## INSTRUCTIONS TO FOLLOW
Every line of the data should be written out exactly, with the pictures left out.

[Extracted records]
↓↓↓

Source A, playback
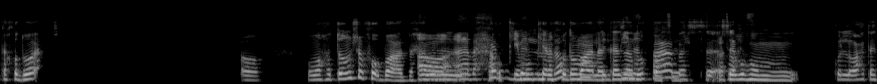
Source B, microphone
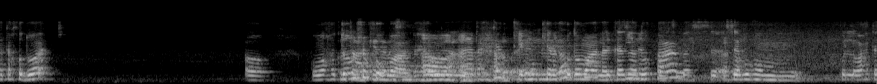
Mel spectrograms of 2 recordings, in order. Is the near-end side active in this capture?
Yes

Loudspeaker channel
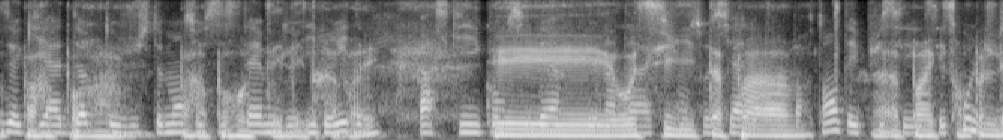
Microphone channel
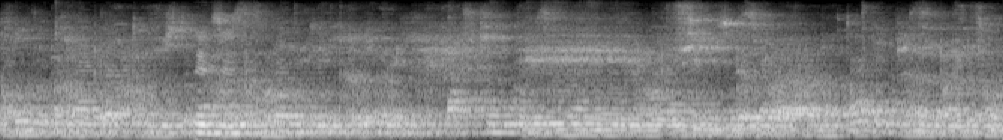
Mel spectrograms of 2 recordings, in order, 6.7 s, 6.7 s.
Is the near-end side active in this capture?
Yes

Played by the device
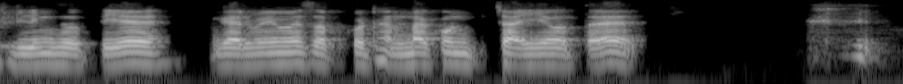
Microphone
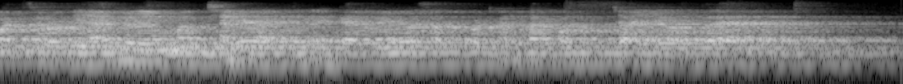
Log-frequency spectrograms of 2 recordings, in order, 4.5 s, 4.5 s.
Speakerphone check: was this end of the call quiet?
No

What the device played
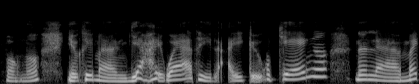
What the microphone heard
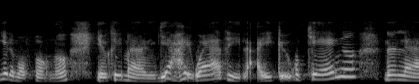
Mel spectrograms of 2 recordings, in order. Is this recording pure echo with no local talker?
Yes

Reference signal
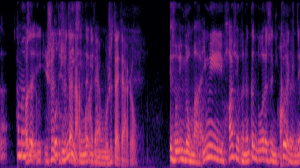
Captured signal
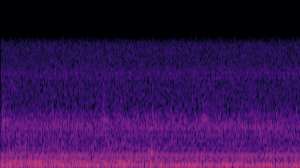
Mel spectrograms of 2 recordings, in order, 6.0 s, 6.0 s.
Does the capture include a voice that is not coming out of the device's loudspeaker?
No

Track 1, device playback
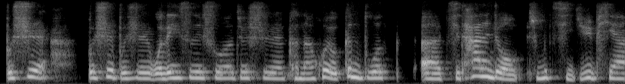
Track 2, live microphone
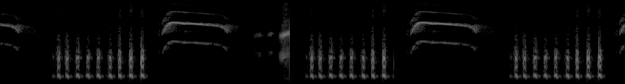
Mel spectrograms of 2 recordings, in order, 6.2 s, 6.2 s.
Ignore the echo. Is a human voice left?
No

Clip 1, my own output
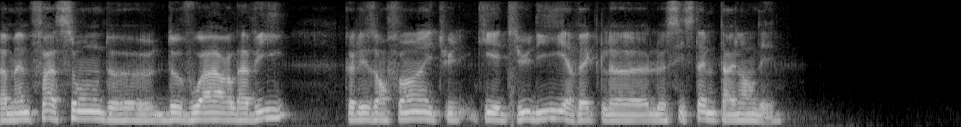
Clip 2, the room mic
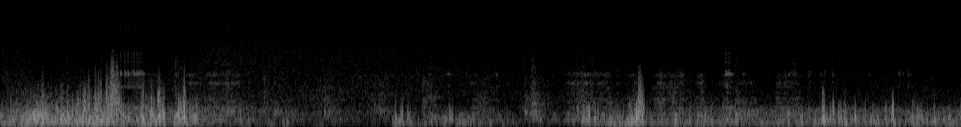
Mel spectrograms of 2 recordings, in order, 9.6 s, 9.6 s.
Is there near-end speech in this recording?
No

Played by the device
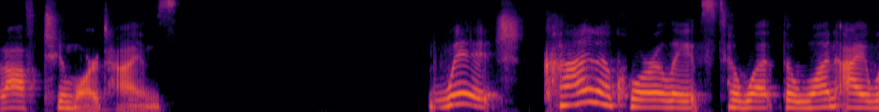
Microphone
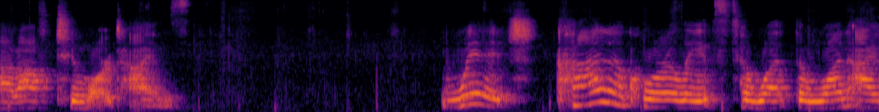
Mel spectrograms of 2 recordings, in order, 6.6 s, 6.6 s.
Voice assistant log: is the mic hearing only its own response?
Yes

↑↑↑

## THE COMPLETED TASK
Source A, playback
Source B, microphone
Mel spectrograms of 2 recordings, in order. Is the near-end side active in this capture?
Yes

Loudspeaker channel
Microphone channel
Mel spectrograms of 2 recordings, in order, 6.7 s, 6.7 s.
Is the near-end side active in this capture?
Yes

Played by the device
Microphone
Log-frequency spectrograms of 2 recordings, in order, 4.5 s, 4.5 s.
Speakerphone check: was this end of the call quiet?
No

What the device played
What the microphone heard
Mel spectrograms of 2 recordings, in order. Is this recording pure echo with no local talker?
Yes

Reference signal
Captured signal
Mel spectrograms of 2 recordings, in order, 6.0 s, 6.0 s.
Does the capture include a voice that is not coming out of the device's loudspeaker?
No

Track 1, device playback
Track 2, live microphone
Mel spectrograms of 2 recordings, in order, 6.2 s, 6.2 s.
Ignore the echo. Is a human voice left?
No

Clip 1, my own output
Clip 2, the room mic
Mel spectrograms of 2 recordings, in order, 9.6 s, 9.6 s.
Is there near-end speech in this recording?
No

Played by the device
Microphone
Mel spectrograms of 2 recordings, in order, 6.6 s, 6.6 s.
Voice assistant log: is the mic hearing only its own response?
Yes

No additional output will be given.